Don will be staying home while Betty and the kids visit her father and brother’s family for Thanksgiving. Don claims that as a partner, he cannot get away, but does not deny that he doesn’t want to go.
Don hears through Bertram Cooper that Rachel has gone on a three month ocean voyage. Cooper implies that Abe Menken, Rachel’s father, and now Cooper himself, know about the affair, and unlike secret identities, this Cooper does not approve of.
Don is assigned the Kodak Wheel, a new slide projector. During a research/brainstorm exercise, Don searches through his family photos, and is touched by the experience, so much so that he makes a phone call to contact Adam. It is then that he is told that Adam hung himself.
Don presents to the client brilliantly and sentimentally, changing the product name to the Kodak Carousel. Sterling Cooper wins the pitch.
Don goes home, imagining himself having changed his mind about Thanksgiving, imagining that he has delighted Betty and the children, imagining his family as whole and happy.
But they’re gone when he gets there.
Shows up at Betty’s, paranoid and in slippers. She has discovered that her husband has been having an affair/affairs. She indicates a touch of post-partum psychosis, first in casually mentioning that she hasn’t had it together since the baby was born (trying to cover up for the fact that she let the phone get shut off is what led her to the infidelity discovery) but later, in between rants about how stupid she is, she slips in that he is so stupid she could poison him pretty easily, and expands the fantasy to include the full Thanksgiving table roster, including her kids.
After hearing of Francine’s marital woes, Betty pockets a phone bill and, at night, calls a suspicious phone number she has spotted. This leads to the discovery that Don and Dr. Wayne have been speaking to each other at night.
The next day she approaches Glen who is waiting in the car for his mom. Though he tells her that he is not allowed to speak to her, she talks to him, confides in him, takes comfort in him. She is exhibiting undeniable signs of instability and at least severe depression.
Betty sees Dr. Wayne, and lets him know that Don has affairs, playing it as though this is not a recent revelation (which it is likely not; merely a recent fully formed revelation).
Pete and Trudy
Trudy’s father puts pressure on Pete to give him a grandchild. Pete discourages Trudy from putting in her diaphragm, extracting her agreement that “if they build it, they will come”— if Trudy gets pregnant, her father will make sure money is not a problem (this is all between the lines).
And the next thing we know, Pete has brought in Clearasil, via his father-in-law, as the next big client at Sterling Cooper.
Later, he throws a hissy-fit upon witnessing Don assigning Peggy to the brand, and her promotion. That night we see him veritably stumble into his home, drunk, where Trudy puts on a game face in front of her parents, who it seem are planning on supervising every attempt at conception until they have their grandchild/demonseed firmly enwombed.
Harry is living in the office, pretending to his wife Jennifer that he is staying with Ken at his bachelor pad.
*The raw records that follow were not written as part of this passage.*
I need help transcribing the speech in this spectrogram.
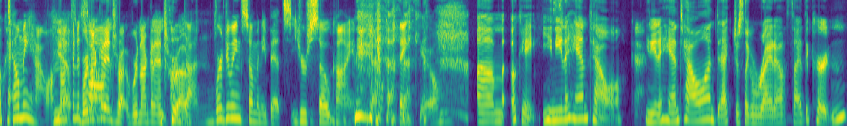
Okay. Tell me how. I'm not going to We're talk. not going to interrupt. We're not going to I'm interrupt. done. We're doing so many bits. You're so kind. Thank you. Um, okay, you need a hand towel. Okay. You need a hand towel on deck, just like right outside the curtain.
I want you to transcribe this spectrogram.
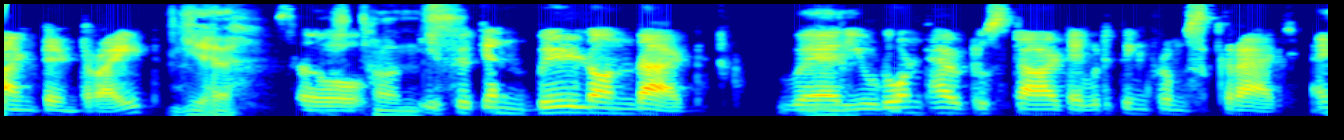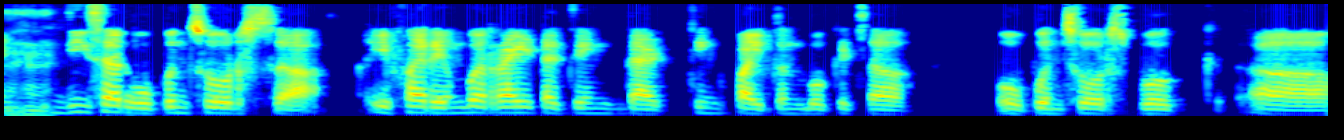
content, right? Yeah. So if you can build on that, where Mhm. you don't have to start everything from scratch, and Mhm. these are open source. Uh, if I remember right, I think that Think Python book it's a open source book, uh,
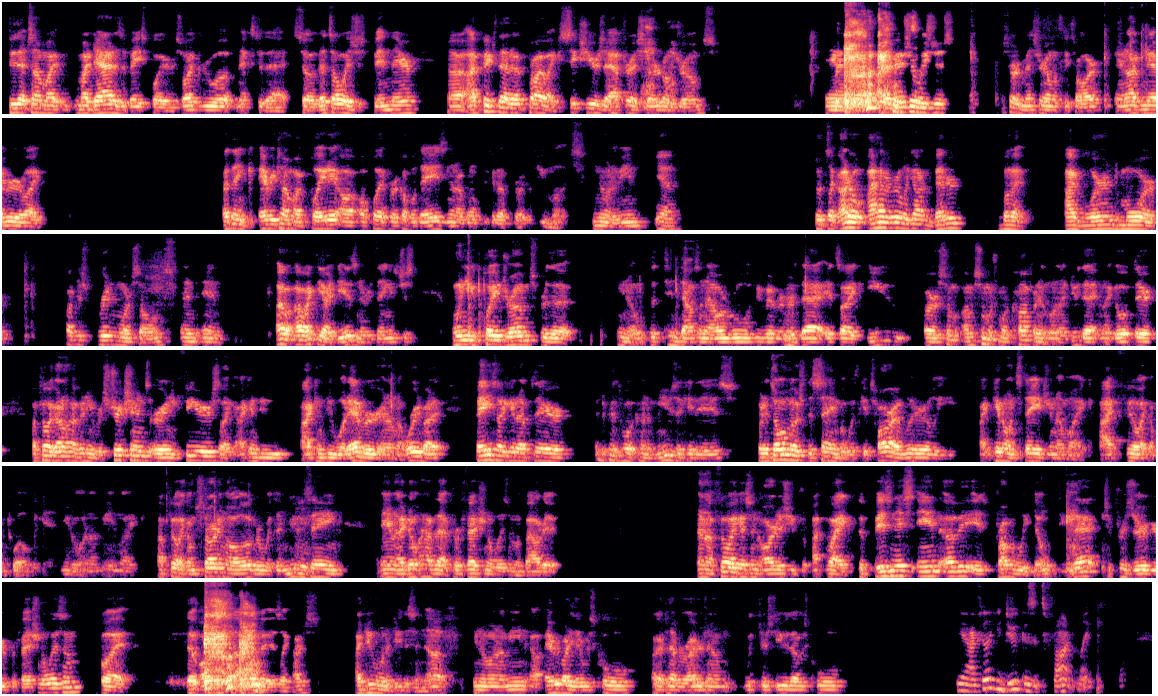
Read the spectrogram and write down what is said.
through that time, my, my dad is a bass player, so I grew up next to that. So that's always just been there. Uh, I picked that up probably like six years after I started on drums. And uh, I eventually just started messing around with guitar, and I've never like. I think every time I've played it, I'll, I'll play it for a couple of days, and then I won't pick it up for like a few months. You know what I mean? Yeah. So it's like I don't, I haven't really gotten better, but I've learned more. I've just written more songs, and and I, I like the ideas and everything. It's just when you play drums for the, you know, the ten thousand hour rule. If you've ever heard hmm. that, it's like you are some. I'm so much more confident when I do that, and I go up there. I feel like I don't have any restrictions or any fears. Like I can do, I can do whatever, and I'm not worried about it. Bass, I get up there. It depends what kind of music it is but it's almost the same. But with guitar, I literally I get on stage and I'm like, I feel like I'm 12 again. You know what I mean? Like I feel like I'm starting all over with a new Mm. thing, and I don't have that professionalism about it. And I feel like as an artist, you like the business end of it is probably don't do that to preserve your professionalism, but the artist side of it is like I just I do want to do this enough. You know what I mean? Uh, everybody there was cool. I got to have a writer's round with just you. That was cool. Yeah, I feel like you do because it's fun. Like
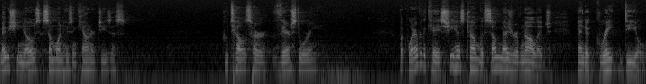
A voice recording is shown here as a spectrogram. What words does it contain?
Maybe she knows someone who's encountered Jesus who tells her their story. But whatever the case, she has come with some measure of knowledge and a great deal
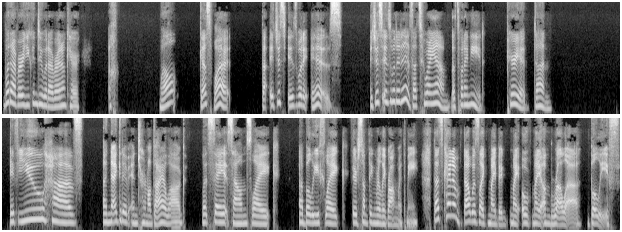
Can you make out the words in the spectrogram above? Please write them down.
whatever, you can do whatever. I don't care. well, guess what? That it just is what it is. It just is what it is. That's who I am. That's what I need. Period. Done. If you have a negative internal dialogue, let's say it sounds like a belief like there's something really wrong with me. That's kind of that was like my big my my umbrella belief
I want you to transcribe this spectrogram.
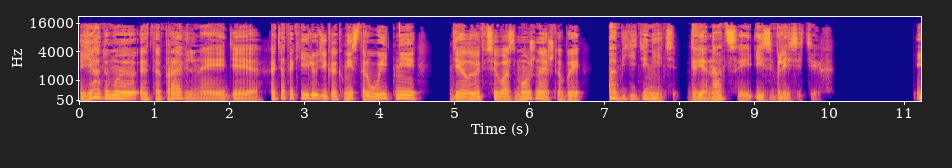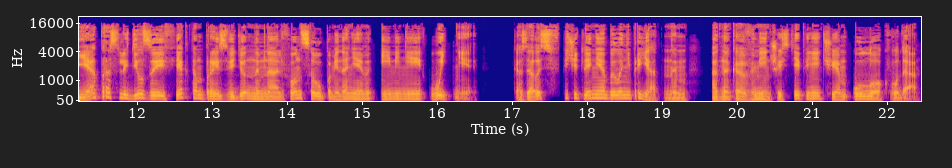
Я думаю, это правильная идея, хотя такие люди, как мистер Уитни, делают все возможное, чтобы объединить две нации и сблизить их. Я проследил за эффектом, произведенным на Альфонса упоминанием имени Уитни. Казалось, впечатление было неприятным, однако в меньшей степени, чем у Локвуда.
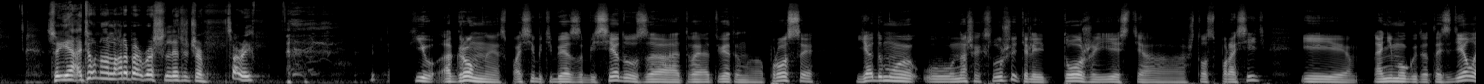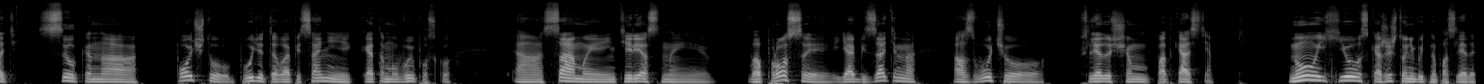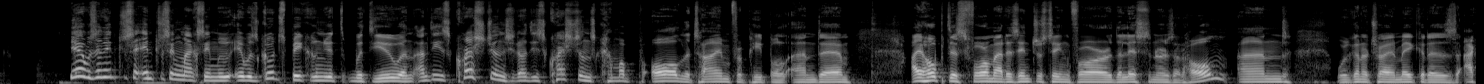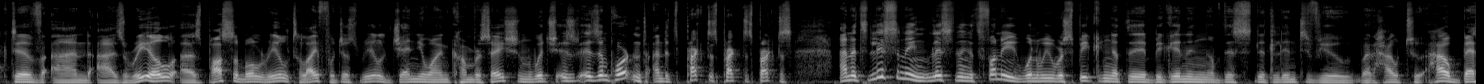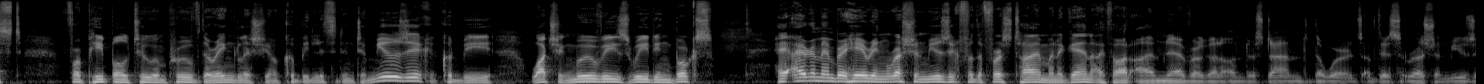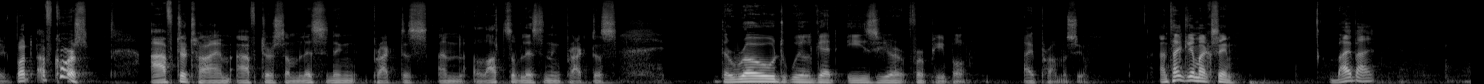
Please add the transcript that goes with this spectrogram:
so yeah, I don't know a lot about Russian literature. Sorry. Хью, огромное спасибо тебе за беседу, за твои ответы на вопросы. Я думаю, у наших слушателей тоже есть а, что спросить, и они могут это сделать. Ссылка на почту будет в описании к этому выпуску. А, самые интересные вопросы я обязательно озвучу в следующем подкасте. Ну и Хью, скажи что-нибудь напоследок. Yeah, it was an interesting, interesting, Maxime. It was good speaking with, with you, and, and these questions, you know, these questions come up all the time for people, and um, I hope this format is interesting for the listeners at home, and we're going to try and make it as active and as real as possible, real to life, with just real, genuine conversation, which is, is important. And it's practice, practice, practice. And it's listening, listening. It's funny when we were speaking at the beginning of this little interview about how to, how best for people to improve their English. You know, could be listening to music, it could be watching movies, reading books. Hey, I remember hearing Russian music for the first time, and again, I thought, I'm never going to understand the words of this Russian music. But of course, after time, after some listening practice and lots of listening practice, the road will get easier for people. I promise you. And thank you, Maxime. Bye bye.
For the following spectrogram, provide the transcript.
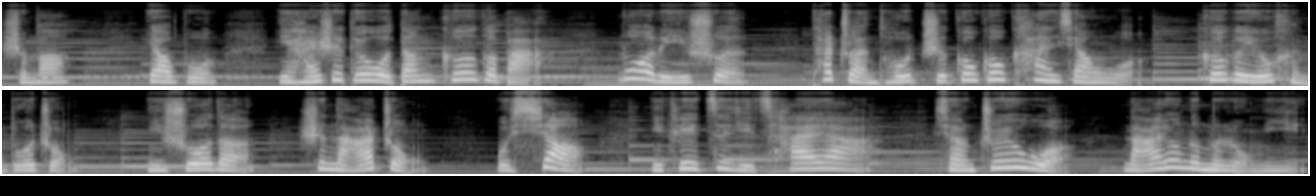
什么？要不你还是给我当哥哥吧？默了一瞬，他转头直勾勾看向我。哥哥有很多种，你说的是哪种？我笑，你可以自己猜啊。想追我，哪有那么容易？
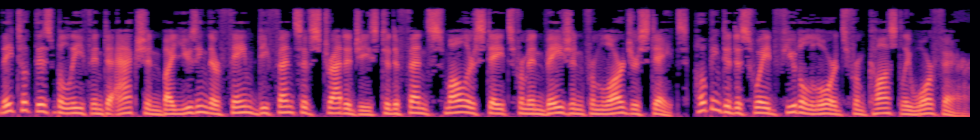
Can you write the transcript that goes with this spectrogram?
They took this belief into action by using their famed defensive strategies to defend smaller states from invasion from larger states, hoping to dissuade feudal lords from costly warfare.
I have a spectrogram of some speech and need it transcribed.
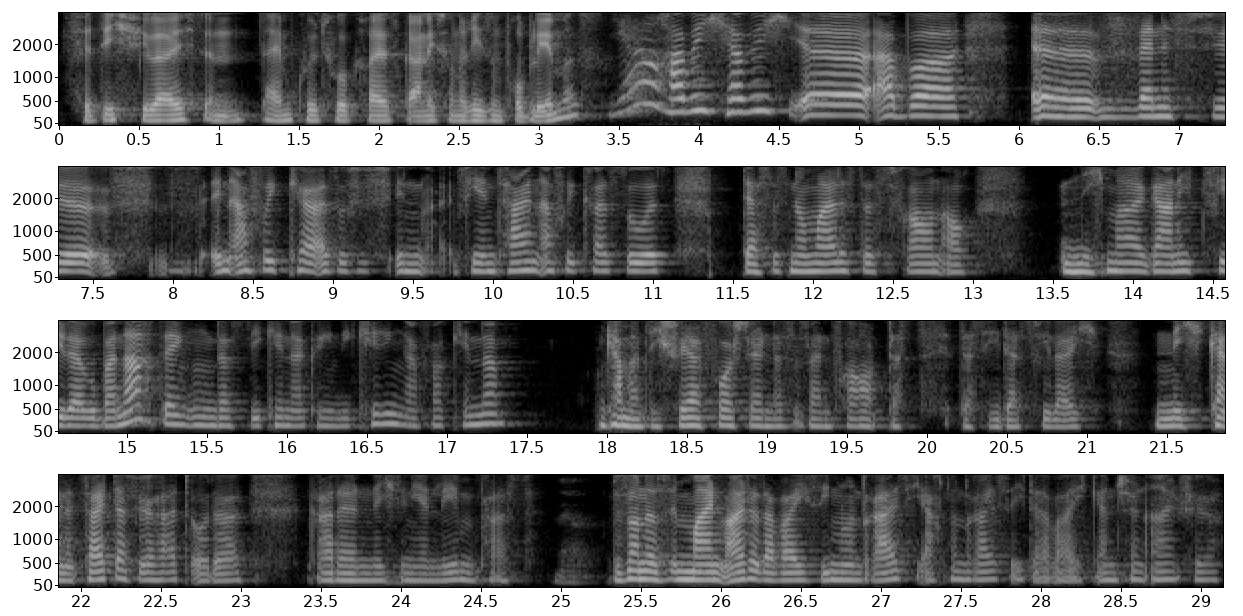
für dich vielleicht in deinem Kulturkreis gar nicht so ein Riesenproblem ist? Ja, habe ich, habe ich, äh, aber äh, wenn es für in Afrika, also in vielen Teilen Afrikas so ist, dass es normal ist, dass Frauen auch nicht mal gar nicht viel darüber nachdenken, dass die Kinder kriegen, die kriegen einfach Kinder. Kann man sich schwer vorstellen, dass es eine Frau, dass, dass sie das vielleicht nicht, keine Zeit dafür hat oder gerade nicht in ihr Leben passt. Ja. Besonders in meinem Alter, da war ich 37, 38, da war ich ganz schön alt für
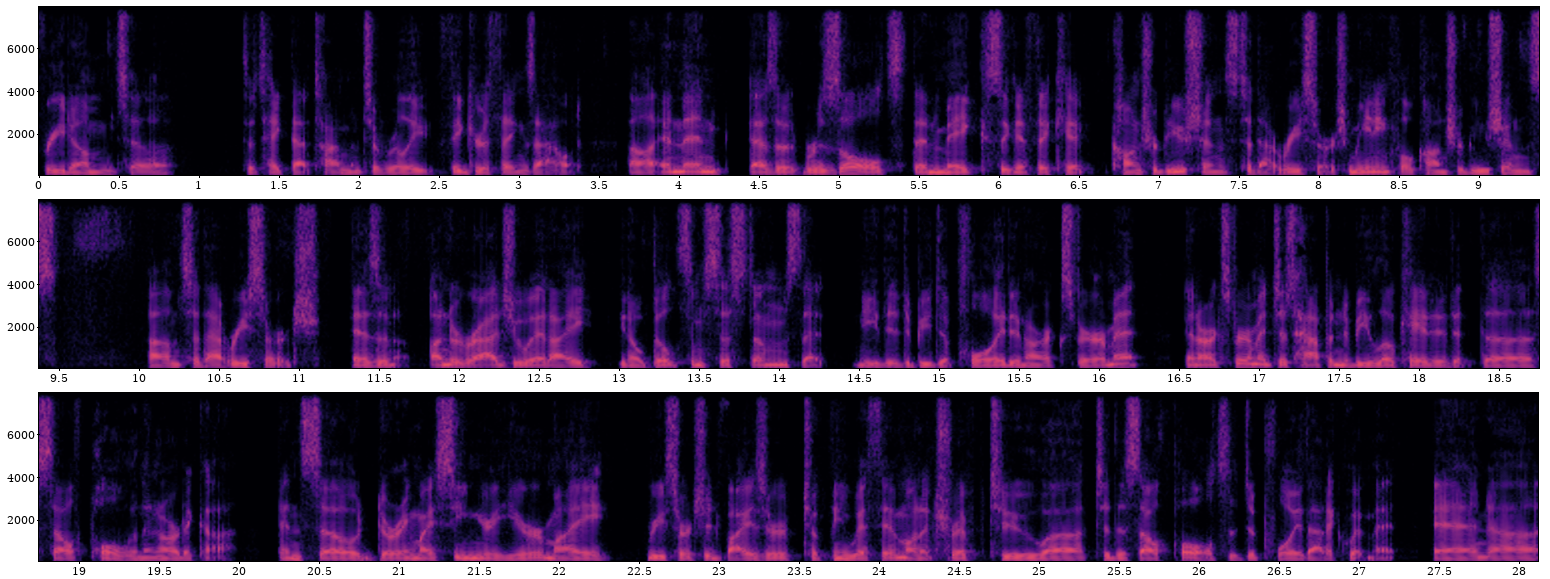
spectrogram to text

It is not explained how his affair with Hildy was revealed to her, but we see that it most certainly was. He is miserable.
In a middle of the night hazy drunken impromptu pitch meeting, Harry, in his manpanties, talks about the photographs he took when he was in college, and his fascination with cave paintings. Later, during the very emotional presentation to Kodak, Harry gets so choked up he runs out of the room.
Holds his first staff meeting; including all Account Executives and Creatives (Copywriters and Art Directors? was Sal there?), presenting himself as a hardass, and charging everyone with doing all they can to bring in big clients. (They don’t have any automobiles, airlines or pharmaceuticals.)
He does not drink. Seemingly ever.
Seems extremely at home in the driver’s seat managing her campaign, conducting auditions for the radio voice of the Relax-a-Cizer spot. Chooses the dishier Annie over the vocally better-suited but dowdier Rita.
The following day, at the recording session, she is unable to coax the sound out of Annie that she is looking for; she is callous and borderline sadistic as she coaches and finally fires her. Ken observes all of this, both the errors of her choices and the strength of her unwavering confidence in the director’s chair. Ken and Peggy have a nice rapport.
After Pete brings in the Clearasil account, Don assigns the brand to Peggy and promotes her to Junior Copywriter on the spot.
Peggy moves into a new office and then gives birth to a baby boy (Matthew Weiner’s planned pregnancy).